Dual Monitors with Intel GM965 Express on OpenSuse 11

I am currently trying to switch over from Vista to OpenSuse, although I’m running in to a problem with getting dual monitors to work using extended desktop. I have a Dell D630 laptop with Intel GM965 Express graphics, a laptop screen with a resolution of 1280x800, and an external Dell monitor with a resolution of 1280x1024 that sits to the right of my laptop. My external screen will clone my laptop screen, but I am trying to achieve an extended desktop. Something else I noticed is that the screen colors are only 24 bit, and I believe it should be 32. I have tried to manipulate the monitor settings but no matter what I select, all it does is mirror my laptop screen. Do I have to load different drivers then those that OpenSuse 11 loads by default? Can anyone tell me the commands I have to run in order to achieve the best resolution and an extended desktop?

Any am very new to Linux, and I am desparate to switch over and use Suse as my primary OS. Any help would be greatly appreciated!

I ran across your post yesterday after googleing more or less your same question. Since this post shows up so high on google’s results I thought it would be good to answer how I solved your question (it’s been over a month so I don’t know if you need this anymore, but I’m sure others will read this).

I followed the instructions I found here:
Sheep Guarding Llama » Blog Archive » Dual Head OpenSUSE 11 on the HP dx5150

Scott (the author of my link) and I both have ATI cards, but as far as I can tell this shouldn’t matter. I did not need to add the line in my xorg.conf file to use ATI drivers.

For any other ATI users reading this post, both Scott and I were unsuccessful with Novell’s maintained article ‘ATI Radeon Xpress 200 chipset and OpenSUSE 11’.

This works like a charm for me, everything else I’ve looked at was less fruitful. Hope this works for you.

I forgot to mention, if your monitor goes back to cloning after a reboot (I presume it will) you should add the command that extended your desktop to your .profile. For example, I added:

xrandr --auto --output DVI-I_1/digital --mode 1680x1050 --right-of DVI-D_2
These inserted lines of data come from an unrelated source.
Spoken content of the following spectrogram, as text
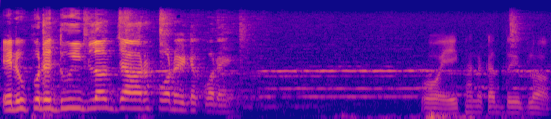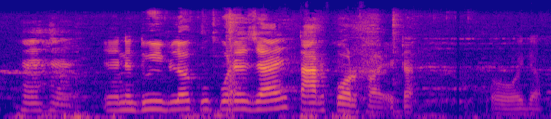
এর উপরে দুই ব্লক যাওয়ার পরে এটা করে। ও এইখানকার দুই ব্লক হ্যাঁ হ্যাঁ। এখানে দুই ব্লক উপরে যায় তারপর হয় এটা। ও ওই দেখো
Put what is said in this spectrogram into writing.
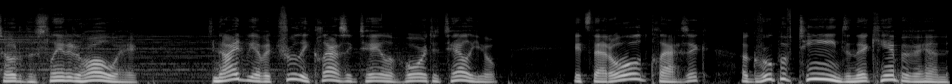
Episode of The Slanted Hallway. Tonight we have a truly classic tale of horror to tell you. It's that old classic, a group of teens in their camper van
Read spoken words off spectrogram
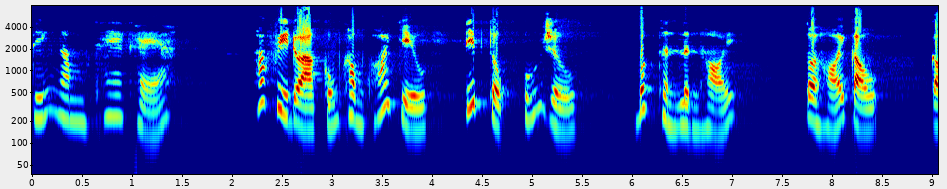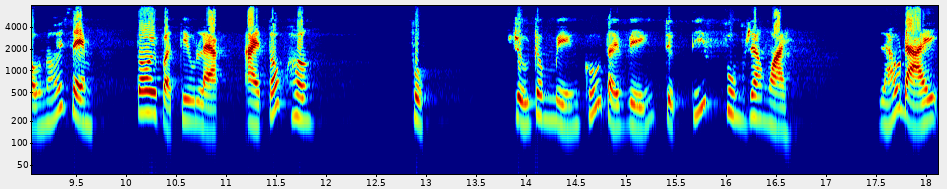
tiếng ngâm khe khẽ. Hoắc phi đoạt cũng không khó chịu, tiếp tục uống rượu. Bất thình lình hỏi, tôi hỏi cậu, cậu nói xem, tôi và tiêu lạc ai tốt hơn? Phục, rượu trong miệng cố tại viễn trực tiếp phun ra ngoài. Lão đại,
This is run when you login. This means your boot options will still show up on cloned screens (it’s not like you need two monitors to boot though). If this bothers you, you can find some other startup script to but it in.